■ **WHAT THE TASK REQUIRES**: This exercise calls for the data below to be retyped exactly, minus any images.

■ **DATA RECORDS**:
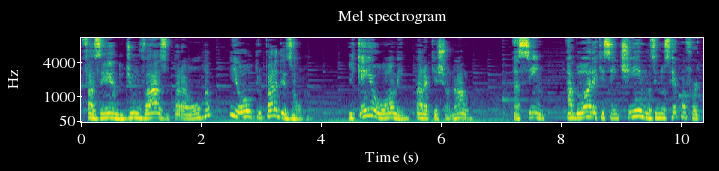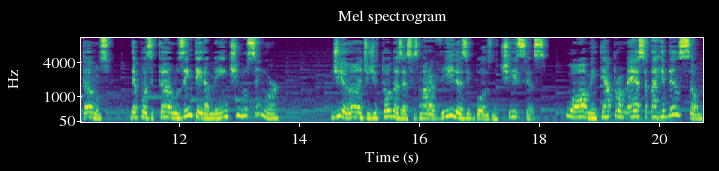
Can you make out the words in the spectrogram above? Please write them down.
fazendo de um vaso para honra e outro para desonra. E quem é o homem para questioná-lo? Assim, a glória que sentimos e nos reconfortamos, depositamos inteiramente no Senhor. Diante de todas essas maravilhas e boas notícias, o homem tem a promessa da redenção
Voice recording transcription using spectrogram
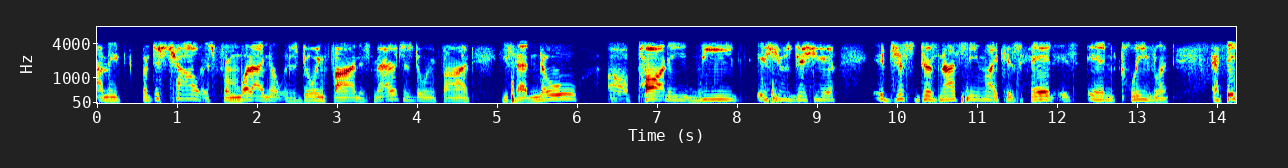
I mean, but this child is, from what I know, is doing fine. His marriage is doing fine. He's had no uh, party weed issues this year. it just does not seem like his head is in Cleveland. If they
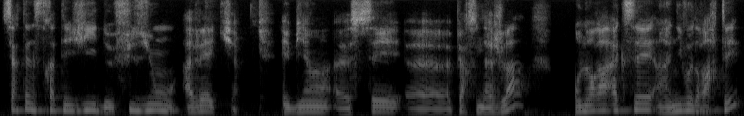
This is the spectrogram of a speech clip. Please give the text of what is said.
certaines stratégies de fusion avec eh bien, ces personnages-là, on aura accès à un niveau de rareté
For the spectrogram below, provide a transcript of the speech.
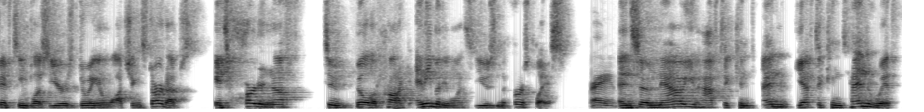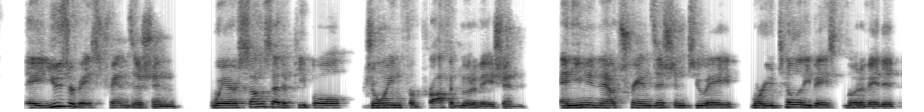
15 plus years doing and watching startups, it's hard enough to build a product anybody wants to use in the first place. Right. And so now you have to contend you have to contend with a user-based transition where some set of people join for profit motivation and you need to now transition to a more utility-based motivated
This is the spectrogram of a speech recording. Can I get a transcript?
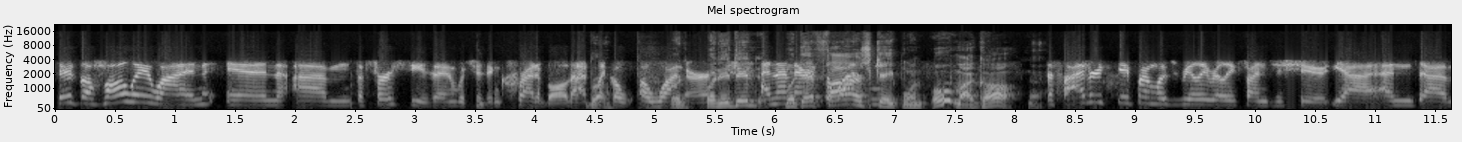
There's the hallway one in um, the first season, which is incredible. That's like a, a But, but it did. And then But that fire one- escape one. Oh my god! No. The fire escape one was really, really fun to shoot. Yeah. And, um,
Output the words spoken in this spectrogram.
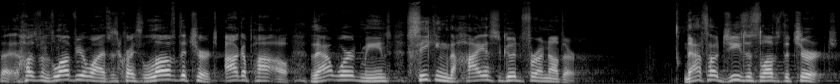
uh, husbands, love your wives as Christ loved the church, agapao. That word means seeking the highest good for another. That's how Jesus loves the church.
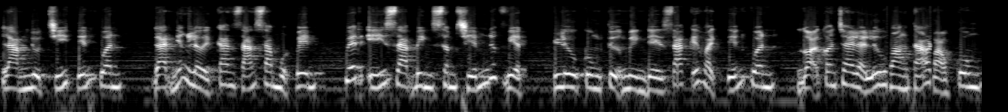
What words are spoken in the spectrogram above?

■ **COMPLETED TASK**:
Can you make out the words in the spectrogram above? Please write them down.
fazendo de um vaso para honra e outro para desonra. E quem é o homem para questioná-lo? Assim, a glória que sentimos e nos reconfortamos, depositamos inteiramente no Senhor. Diante de todas essas maravilhas e boas notícias, o homem tem a promessa da redenção
Voice recording transcription using spectrogram
I mean, but this child is, from what I know, is doing fine. His marriage is doing fine. He's had no uh, party weed issues this year. it just does not seem like his head is in Cleveland. If they
This is the spectrogram of a speech clip. Please give the text of what is said.
certaines stratégies de fusion avec eh bien, ces personnages-là, on aura accès à un niveau de rareté
For the spectrogram below, provide a transcript of the speech.
15 plus years doing and watching startups, it's hard enough to build a product anybody wants to use in the first place. Right. And so now you have to contend you have to contend with a user-based transition where some set of people join for profit motivation and you need to now transition to a more utility-based motivated
This is the spectrogram of a speech recording. Can I get a transcript?
There's the hallway one in um, the first season, which is incredible. That's like a, a But, but it did. And then But that fire one- escape one. Oh my god! No. The fire escape one was really, really fun to shoot. Yeah. And, um,
Output the words spoken in this spectrogram.
uh, husbands, love your wives as Christ loved the church, agapao. That word means seeking the highest good for another. That's how Jesus loves the church.
What words are spoken in the spectrogram above?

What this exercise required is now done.